This item is available under a Creative Commons License for non-commercial use only
This paper provides a system level perspective of the contextual pressures facing designers, engineers and businesses today. In it, we challenge negative creative norms and we champion positive ‘post normal’ creativity to enable a sustainable future. We hypothesise that organisations working towards creative sustainable solutions are driven by a purpose designed to respond to the current and contextual pressures faced by the Earth’s systems, a global society and a global economy. Developing motivations within a sustainable system will require instilling a long-term world-view perspective in all learners— and in this we include international leaders and industrialists, business owners, academic teachers and pupils. A regenerative mind-set must be encouraged across the collective of engineers, designers and business leaders—so that humanity can realise ecological, social and financial prosperity. ‘Business as normal’ must come to an end. We must enable an industrialised humanity to design its way out of unsustainable times. Across undergraduate and postgraduate education, through to Continued Professional Development and lifelong learning, the impact of design and business decisions must be qualified and quantified with respect to the three pillars (people, planet and profit). The consequences must be recognised, discussed, measured and used to productive and healthy advantage. By generating and adopting a more holistic view of impact, we have the potential for making real time measurement in a clean Fourth Industrial Revolution. With tangible measures of impact across full project lifecycle and the full supply and distribution chain, designers and engineers will be better informed to make sustainable decisions.
Empson, T., Chance, S. & Patel, S. (2019). A critical analysis of creativity in sustainable production and design.
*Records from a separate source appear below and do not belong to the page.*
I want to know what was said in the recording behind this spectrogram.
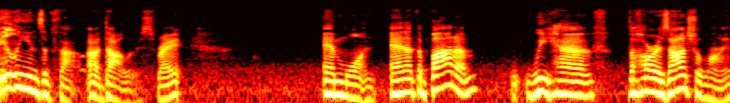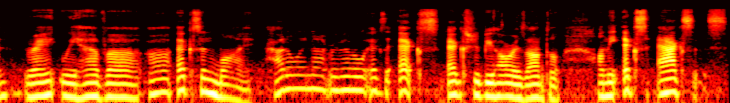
billions of th- uh, dollars, right? M1, and at the bottom we have the horizontal line, right? We have uh, uh, X and Y. How do I not remember what X? X X should be horizontal. On the X axis,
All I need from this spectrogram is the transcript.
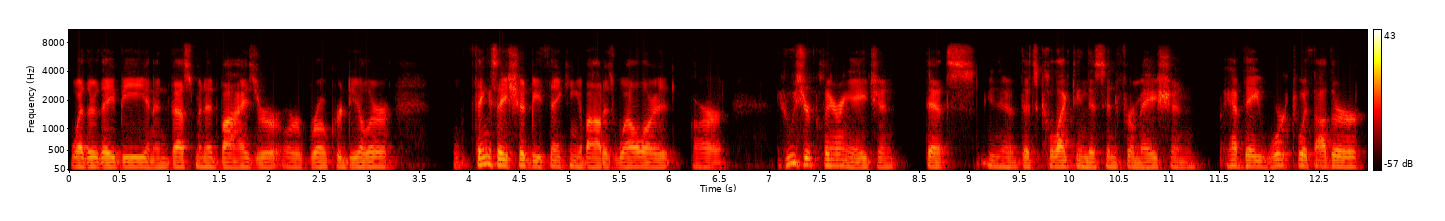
whether they be an investment advisor or a broker dealer, things they should be thinking about as well are, are who's your clearing agent that's you know that's collecting this information? Have they worked with other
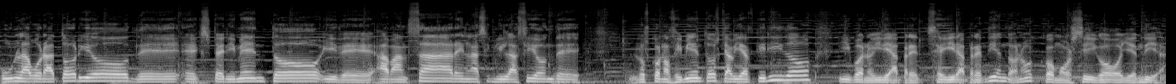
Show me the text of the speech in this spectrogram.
un laboratorio de experimento y de avanzar en la asimilación de los conocimientos que había adquirido y bueno, y de seguir aprendiendo, ¿no? Como sigo hoy en día.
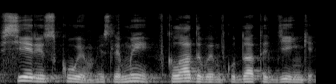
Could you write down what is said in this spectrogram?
все рискуем, если мы вкладываем куда-то деньги.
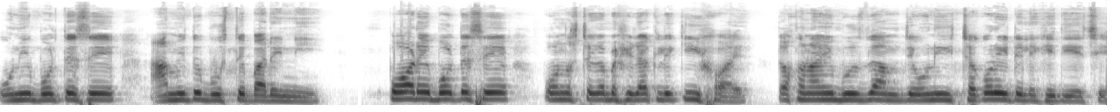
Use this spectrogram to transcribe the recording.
উনি বলতেছে, আমি তো বুঝতে পারিনি। পরে বলতেছে, পঞ্চাশ টাকা বেশি রাখলে কি হয়? তখন আমি বুঝলাম যে উনি ইচ্ছা করে এটা লিখে দিয়েছে।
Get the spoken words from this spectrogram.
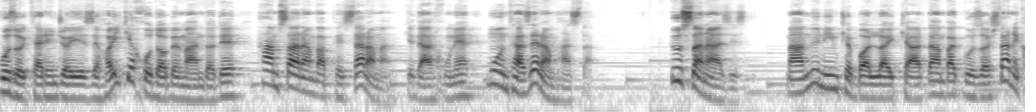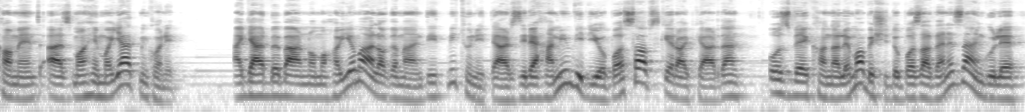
بزرگترین جایزه هایی که خدا به من داده همسرم و پسرمن که در خونه منتظرم هستن. دوستان عزیز ممنونیم که با لایک کردن و گذاشتن کامنت از ما حمایت می‌کنید. اگر به برنامه های ما علاقه مندید می‌تونید در زیر همین ویدیو با subscribe کردن عضو کانال ما بشید و با زدن زنگوله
International Conference on Engineering and Product Design Education12-13 September, University of Strathclyde, United Kingdom.